Rajashree Kotejoshyer, ScD, University of Connecticut Health Jennifer Garza, ScD, University of Connecticut Health Martin Cherniack, MD, MPH, University of Connecticut Health
This study investigates the prevalence of musculoskeletal health, chronic pain, physical and psychosocial work exposures, including violent incidents and individual health factors in a population of Correctional Officers (COs) at two time points (2013 and 2016).
Correctional Officers are exposed to high physical and mental health risks (Morse et al., 2011; Brower, 2013). Evidence suggests rapid decline in physical health of COs over time with high risk of chronic health problems (Cherniack et al., 2016; El Ghaziri et al., 2020). Occupational ergonomic exposures and assaults on officers are known to affect musculoskeletal health overtime. Preliminary studies on musculoskeletal health of officers have shown associations between lower extremity symptoms and work tenure (Warren et al.,2015). However, there is still a lack of understanding of how cumulative exposures, including injury and assaults, affect the musculoskeletal health of COs.
A group of 120 correctional officers from two facilities were followed at two time points with self-reported survey and physical assessments. Over 3 years from 2013 (T1) to 2016 (T2), changes in ergonomic and psychosocial exposures at work, musculoskeletal health outcomes and the related factors were examined. Demographics, physical and mental health status, chronic pain symptoms, workplace ergonomic exposures with intensity, psychosocial work factors, injury from assault/ violence, and ergonomic interventions were assessed by survey. Physical assessments of height, weight, waist circumference, and body fat percentage were obtained and examined as they are known risk factors for musculoskeletal health. Survey items that were scored were assessed for mean differences between the two times using paired sample t-tests. All analyses were adjusted for age, gender and work tenure of COs.

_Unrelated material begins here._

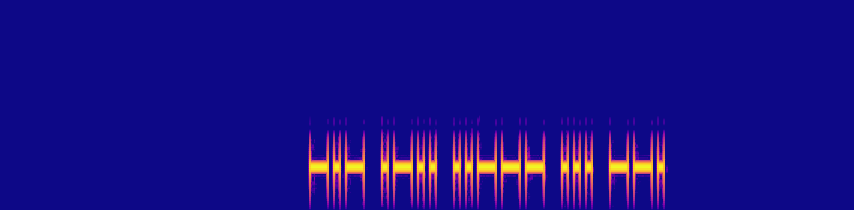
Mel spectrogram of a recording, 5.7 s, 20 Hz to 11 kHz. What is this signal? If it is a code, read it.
Morse code, heard as a keyed tone, about 30 wpm, 700 Hz. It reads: KL2SG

Demographics of participants at T1 were representative of the workforce with 73% male COs, an average age of 41 ? 8.8 years and tenure of 11 ? 6 years. Preliminary findings of musculoskeletal health prevalence had high chronic pain symptoms for low back (43% at T1 and 45% at T2), neck (37% at T1 and 33% at T2), and knee area (30% at T1 and 41% at T2). Clinical diagnosis of chronic recurrent low back pain disorder was reported in 18% at T1 and 14% at T2. Overall, for ergonomic exposures, average intensity of static and awkward posture occurring in the job was reported as 3 ?2 hours at both time points. CO?s reported rapid change in positions from static sitting/standing to intense physical activity occurring about 5 ? 3 times on an average day. Majority of COs perceived their work as moderately/quite a bit/ extremely stressful (63% at T1 and 68% at T2). CO?s ability to decide if they can sit, stand or move on the job improved over time (69% at T1 to 82% at T2 responding as Often/always). Perceived physical job demands (Mean change from T1 to T2 = -0.88, p<0.001) and psychological job demands (Mean change from T1 to T2 = -0.84, p<0.001) increased over time. Social support scores (2.6 of 4 at T2, mean change from T1 to T2 = 0.20? 0.62, p<0.01) and decision latitude scores (2.8 of 4 at T2, mean change from T1 to T2 = -0.09? 0.44, p<0.05) at work remained low at both times. Serious injuries in COs from workplace violence/assault affecting upper or lower extremities were reported by 11% of participants at T1 and 17% at T2. Average male waist circumference changed from 100 ? 13.8 at T1 to 102 ? 13.9 at T2 (p<0.01). Average bodyfat percentage changed from 26 ? 7.7 at T1 to 29 ? 7 at T2 (p<0.001). Average body mass index changed from 29.8 ? 4.7at T1 to 30.7 ? 4.9 at T2 (p<0.001)
Based on the preliminary observations, CO?s have a high risk for adverse musculoskeletal health outcomes regardless of gender. The observed intensity of 3- 5 hours of stressful ergonomics and frequent bursts from static to intense activity in this workforce is hazardous and calls for mitigation. CO?s reported low decision latitude at work characterized by restricted mobility and prolonged standing and static postures. Low supervisor and co-worker support reported by COs recalls risks associated with high demand and low control jobs. Overweight and obesity in this workforce carry known risks for musculoskeletal disorders. We did not observe any direct impact of the ergonomic programs provided in the facilities. More flexibility and resources at work to accommodate ergonomically healthy behaviors are warranted. Further exploration on the relationships with work factors will provide more guidance on musculoskeletal health improvements in this workforce.
Correctional environments pose high risk to musculoskeletal health of employees. It is important to address ergonomic issues and related individual health and work factors.